Musharraf's April 16–18 visit to Delhi began somewhat strained. Some Indians felt they had been publicly embarrassed into issuing an invitation; some Pakistanis worried that Musharraf's eagerness for the visit had put him in a weaker position. But in the end the summit served both sides well. Musharraf and Singh made clear their determination not to be deterred by terrorist threats. They announced new measures, including preparing for truck traffic and trade between the two sides of Kashmir and for a new train route between India and Pakistan. Their statement that the peace process had become "irreversible" should be read as an expression of their intentions.
Since Musharraf's visit to Delhi, several leaders of the All Parties Hurriyat Conference (APHC), an umbrella group of political figures from the Kashmir valley, have taken the first steps toward a three-pronged dialogue on Kashmir. In early June, they met with the leadership in Pakistan. The visit to Pakistan was a breakthrough, since the Indian government's unwillingness to allow a similar visit in January 2001 caused considerable ill will and contributed to the demise of an earlier peace initiative.
This time, the Hurriyat leaders spent a couple of days in Azad Kashmir and another 10 to 12 days in Pakistan. They had well-publicized meetings with Musharraf and other senior figures from Pakistan as well as from Azad Kashmir. The main message both from them and from their Pakistani hosts was the importance of including Kashmiris in the peacemaking process.

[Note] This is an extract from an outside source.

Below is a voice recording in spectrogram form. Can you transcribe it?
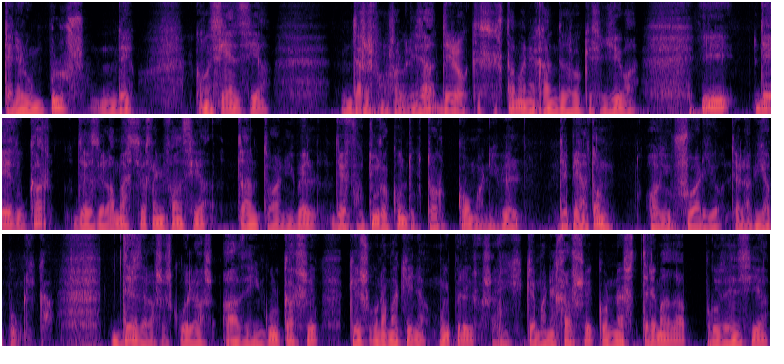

In July, an APHC group met with a group of Kashmiri Pandits, the Hindu community that has been largely driven out of the Kashmir Valley by violence. Although this meeting was boycotted by several Pandit organizations, it represented a first step in establishing contact between Pandits and the Kashmiri separatists. APHC personalities plan additional discussions with people from Jammu and Ladakh, areas that are part of the old princely state of Jammu and Kashmir but outside the Kashmir Valley.
On September 5, an APHC group had its first face-to-face meeting with Prime Minister Singh. Both sides called for an end to all forms of violence; the APHC stressed human rights in Kashmir. The date for the next meeting has not been set, but there was agreement that the meeting was effective in creating a cooperative relationship.
The formal India-Pakistan dialogue remains bilateral, but these three meetings taken together have started to create a supplementary process through which Kashmiris can engage with both countries. The APHC's claim to represent the Kashmiris is of course contested. Their representatives include only Kashmir Valley Muslims, and even within this group they include neither militant organizations nor the elected state government. The most stoutly pro-Pakistan elements, such as Syed Ali Geelani, as well as some major pro-independence figures like Yasin Malik, have kept aloof from parts of this dialogue. However, there is now greater space for Kashmiri dissidents to participate in the political debate.
The pace of contacts across the Line of Control between different Kashmiri groups may also accelerate. The chief minister of the Indian state of Jammu and Kashmir plans to visit Azad Kashmir and Pakistan. The former president of Azad Kashmir has just been in Delhi. Trade delegations from the Kashmir Valley plan to visit Azad Kashmir to explore exports of both manufactured and horticultural products.
(Former US deputy assistant secretary of state for South Asia Teresita Schaffer wrote this for the October 1, 2005, edition of South Asia Monitor, published by the Center for Strategic and International Studies.)